These sounds can vary because of telephone circuit’s resistance, while electrically representing speech with a continuous (analog) electromagnetic wave; however, digital signals remain stable for the length of their travel because digital signals are a mathematical or numerical representation of sound, with each sonic nuance captured as a binary number.

On hearing sounds, your ears are responding to tiny, rapid changes in the pressure of the air. These changes are called sound waves. They can have a single frequency and constant amplitude. Hearing is a complex mixture of waves with different frequencies and amplitudes. Sound waves range from pure sine waves to complex combinations of waves. The normal human ear can perceive sound ranging in frequency from 20 to 20,000 Hz.16


No Network Around ?? Worry Not When There is goTenna !!

goTenna is a cognitive digital radio which is combined with an app that generates its own signal and automatically coordinates with other units within range. It does all the heavy-lifting, and allows one to chat 1-to-1, with a group, or even broadcast openly to anyone nearby.

goTenna uses SMS messaging to provide internet access when there is no 3G or Wi-Fi availability. Where Be-Bound allows users to use email, check the weather and read the news, amongst other functionality, goTenna was developed with more serious applications in mind

The goTenna is targeted for situations where there’s no signal at all. It was born after superstorm Sandy, the 2012 storm that knocked out cell service in parts of New York and New Jersey. In the aftermath, company co-founder Daniela Perdomo, a Brooklyn, N.Y.-based tech entrepreneur originally from São Paulo, wondered if there might be a way to let people still use their smartphones without being susceptible to infrastructure failure. The GoTenna began shipping in October.

Like its name suggests, the goTenna is a radio antenna. The construction of this device goes this way where it is about 6 inches long, it’s small and light enough to clip onto a backpack or jacket—but noticeable enough that people stopped me to ask what it was. It connects via Bluetooth to an Apple or Android phone, where the goTenna app can send and receive data through the antenna when it’s extended to 8 inches. The rechargeable battery lasts about 24 hours, or long enough to send 700 messages.

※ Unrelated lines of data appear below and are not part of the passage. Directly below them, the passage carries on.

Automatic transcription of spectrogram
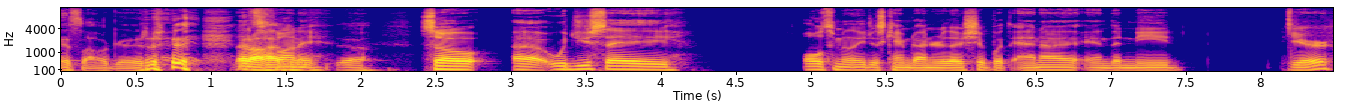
it's all good. That's happen. funny. Yeah. So, uh, would you say ultimately just came down to your relationship with Ena and the need here?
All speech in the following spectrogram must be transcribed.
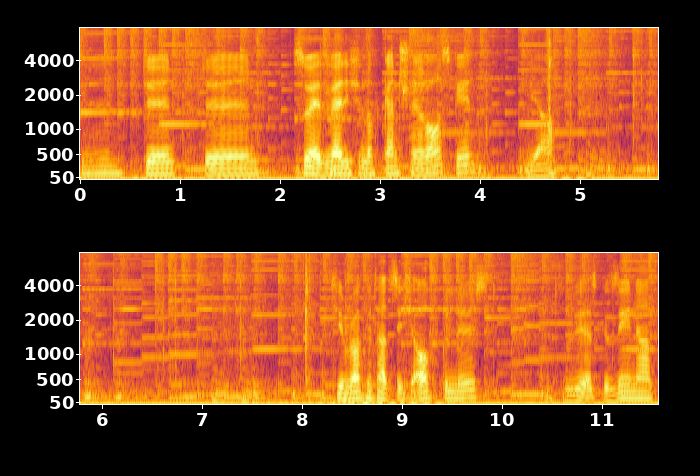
Dün, dün, dün. So, jetzt werde ich noch ganz schnell rausgehen. Ja, Team Rocket hat sich aufgelöst, wie ihr es gesehen habt.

The goTenna operates on some of the lowest frequencies (151 to 154 MHz) available without a radio license. Those frequencies allow digital signals to travel longer distances. But due to limited bandwidth, goTenna’s technology doesn’t send voice or photos. It only sends text messages and GPS coordinates—sufficient both for telling a buddy you’ve found the perfect campsite…or flagging a helicopter to come get you off that godforsaken mountain.

goTenna’s app is a product of the smartphone age, but the antenna itself is old-school radio. It works best in areas that are mostly flat, or where there is a clear line of sight between both antennas.

goTenna pairs with an iOS or Android device via Bluetooth low energy. Its app will automatically continue to try and send a message until successful and will notify users when a message has been sent. It is possible to send group messages, to send encrypted and “self-destructing” messages to maintain privacy and to “shout” broadcasts to anyone within range.

There are factors that can degrade or block goTenna signals, including glass, large buildings and random urban radio-frequency noise. Even holding it in your hand or attaching it too close to the ground on a backpack can hurt. The app doesn’t let  anyone know when you come in and out of range of another goTenna, just whether a message you’ve sent was received.

goTenna communication, which can be encrypted from end to end, may also appeal to people who want to stay out of regular communication channels—potentially including criminals.